Making quality early learning opportunities available to all

Including preschool in a strong ESEA reauthorization will help lay a strong foundation for children’s growth and development—which research shows is critical for success in school and in life.

The 2016 budget includes $75 billion in mandatory funds over 10 years for Preschool for All, a program that will help states implement universal high-quality preschool programs that help prepare all 4-year-olds from low- and moderate-income families for success in kindergarten and beyond.

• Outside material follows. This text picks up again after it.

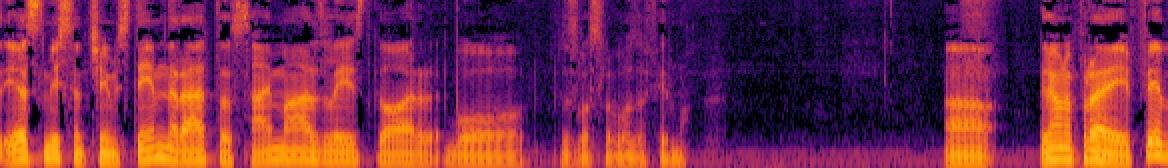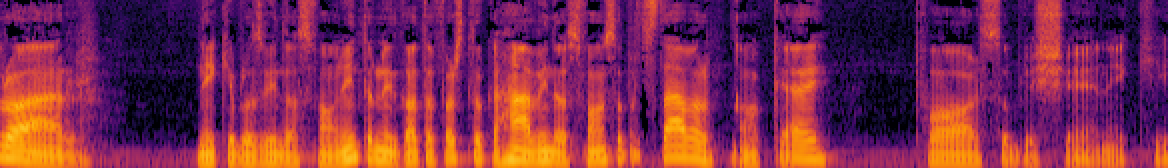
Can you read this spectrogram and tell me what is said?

It also requests $750 million for Preschool Development grants—a $500 million increase—to help states develop and expand high-quality preschool programs and lay the groundwork for universal preschool under Preschool for All.

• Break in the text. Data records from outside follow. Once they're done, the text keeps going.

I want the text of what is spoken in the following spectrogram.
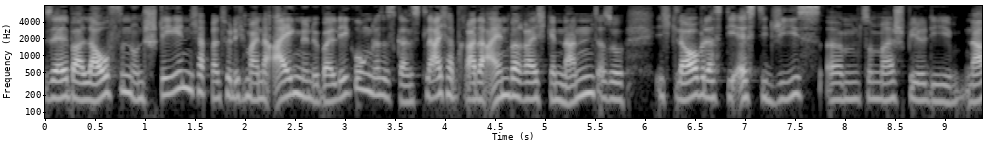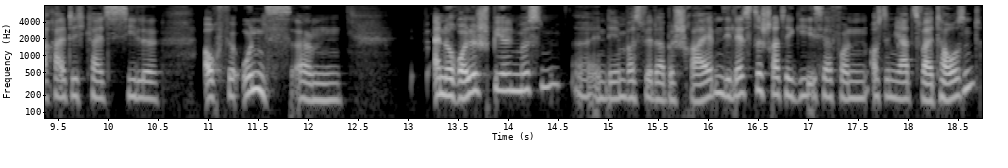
selber laufen und stehen. Ich habe natürlich meine eigenen Überlegungen, das ist ganz klar. Ich habe gerade einen Bereich genannt. Also ich glaube, dass die SDGs, ähm, zum Beispiel die Nachhaltigkeitsziele, auch für uns ähm, eine Rolle spielen müssen äh, in dem, was wir da beschreiben. Die letzte Strategie ist ja von aus dem Jahr 2000.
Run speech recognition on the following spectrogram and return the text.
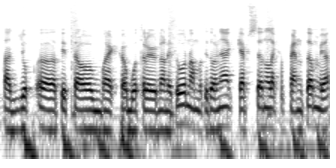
tajuk uh, titel mereka buat reunian itu nama titelnya Caption Like a Phantom ya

Accelerating change in K-12 education

To ensure all students have access to a strong education, the 2016 budget includes $125 million for a new Next Generation High Schools program, which would provide students with challenging and relevant academic and career-relating learning experiences. This program would help more students prepare for, and transition to, postsecondary education and careers.

The 2016 budget also asks for an increase of $180 million—to $300 million—for the Investing in Innovation (i3) program, to develop, validate, and scale up proven education practices and strategies. To encourage the innovative use of federal grants to support evidence-based strategies that improve outcomes for high-need students, the budget requests $100 million for a Leveraging What Works competition.

Supporting great teachers and leaders

Teaching is one of the most important and challenging careers, and of all the school-related factors that impact student academic performance, great teachers matter most. Yet teachers today too often don’t have the preparation, support, opportunities for leadership, or autonomy they need to succeed and be fulfilled in their profession. Similarly, principals often report that they require greater autonomy to support teachers and lead successful schools. That’s why supporting teachers and principals is such a fundamental part of a strong ESEA reauthorization, and the 2016 budget request.

The budget asks for $5 billion over five years for a mandatory Teaching for Tomorrow program that would help transform states’ and districts’ approaches to recruiting, training, supporting, retaining, and advancing highly-effective teachers throughout their careers. 

Teacher and Principal Pathways, a $138.8 million program, would provide flexible support for partnerships of institutions of higher education, nonprofit organizations, and school districts to create or expand high-quality pathways into teaching and school leadership.

Secretary Duncan’s vision for ESEA includes providing teachers with fair and reliable systems of evaluation and support. Excellent Educators grants would help to develop, support, reward, and advance teachers and principals based on high-quality teacher and principal evaluations with multiple measures.

And, the budget asks for $200 million for Education Technology State Grants to support models for using technology to help teachers and school leaders improve instruction and personalize learning.

Providing strong systems of community support

Finally, the 2016 budget recognizes a school’s power to convene and provide services to an entire community. That’s why the request includes $150 million for Promise Neighborhoods, to provide additional awards to local partnerships that meet the cradle-to-career, educational, health, and social services needs of children and families in high-poverty communities.

The 2016 request also includes $53 million for Native Youth Community Projects, which support community-driven strategies to improve the college- and career-readiness of Native youth.

To move forward as a nation, we must take real action—by funding programs that best support our students and educators, and by reauthorizing ESEA.

As Secretary Duncan has noted, “In making choices for our children’s future, we will decide who we are as a nation. For the sake of our children, our communities, and our country, let’s make the right choice.”

For more information about ESEA and the budget, read this summary fact sheet.

Meredith Bajgier is a member of the Communications Development division in the Office of Communications and Outreach